I then imported each image into an iPhone app called clip2comic (Android users, let me know if there’s something similar and I’ll add it to the guide)

I applied the Portrait B&W filter. This makes the images slightly cartoon like, puts a thick black edge on things and reduces it to black and white. no cropping at this stage. 

I then messed with the Photoshop express filters (there’s a suite of free Photoshop applications available in the iPhone app store).

Photoshop express always wants to crop the canvass or create reflections in the first step though, I was going to ditch this as I couldn’t find a way to turn it off, but then I found the freeform shapes. I was happier, this made it look like our image was spread across 5 postcards.

I then used the text icon to apply some text to the image, I edited the size, font and colour and viola! We had our new podcast logo.

Its amazing how simple it is and how striking they came out. I went with black and white so that we can apply a colour to the white part if we feel like it later.

We have loads more images from the session, I probably spent 45 minutes messing with more pictures and filters so I now have a bunch to use later.

If you fellow podcasters are looking for a simple logo creation technique, this has to be one of the easiest and quickest free methods .

example image

Finally, if you need precise cropped images for your uploads. I use a windows program called Irfanview. I’ve used it for years and its one of the best bits of software I’ve ever used for bulk image handling. its pretty straight forward, use the mouse to drag the crop you want directly onto the image, notice the pixel count in the applications header bar. when you have your dimensions, you can move each bar independently afterwards if you didn’t choose the right starting point, cut the image ctrl + X and paste into a new window (ctrl + N then ctrl + V). Save this and you’re laughing.

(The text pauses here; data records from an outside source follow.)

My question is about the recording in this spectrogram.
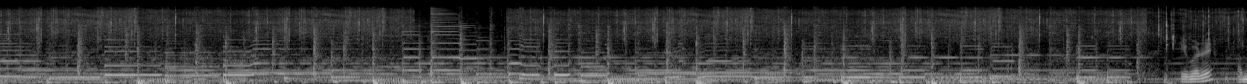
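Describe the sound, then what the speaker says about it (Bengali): Chopped onion dropped into a hot pan with yogurt, a dense continuous sizzle and crackle of frying, fairly quiet, with occasional stirring clinks and no talk. "দিয়ে আমি এবারে পেঁয়াজ কুচিটা দিচ্ছি"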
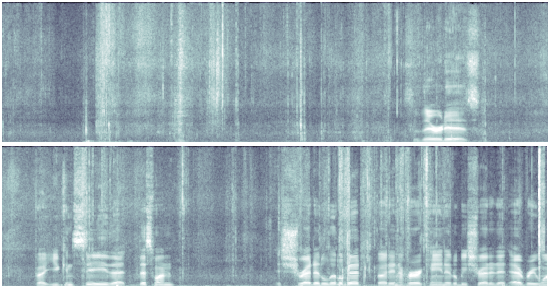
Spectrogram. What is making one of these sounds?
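A middle-aged man talks close by, calmly.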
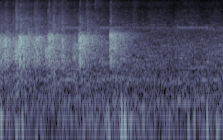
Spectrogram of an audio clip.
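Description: Audience applause, dying away about a second and a half in.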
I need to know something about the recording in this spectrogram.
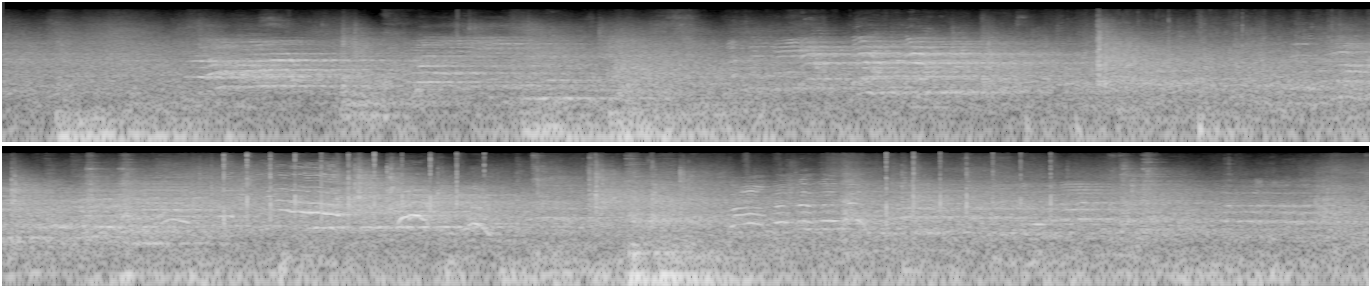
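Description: Spectators nearby call out and cheer.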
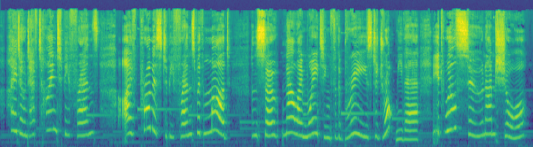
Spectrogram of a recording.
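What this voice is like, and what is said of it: Soft, gently spoken character voice. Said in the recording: “said the seed in a softly spoken voice.”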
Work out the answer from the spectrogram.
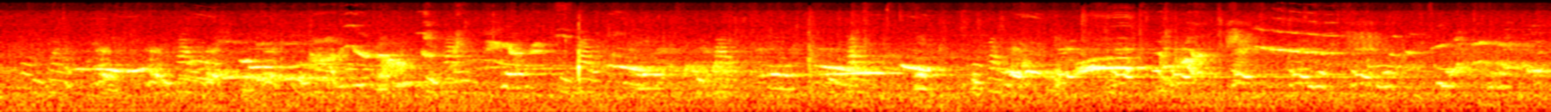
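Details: Ground-feeding yellow rosellas in Australia, a cautious subspecies of crimson rosella, keep up a steady stream of small chirps, squeaks and slurred whistles from several birds, irregular and overlapping throughout.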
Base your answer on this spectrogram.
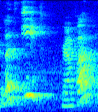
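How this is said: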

This application will reduce colour count or resolution. It can batch convert entire folders and subfolders of content. flip, rotate, mirror. It can even be setup to screenshot your work into a folder so you can play with the images later. All really quickly and using many shortcut keys. If you write technical documents, as I used to do, it’s great to be able to manipulate pictures very quickly before chucking them into Word.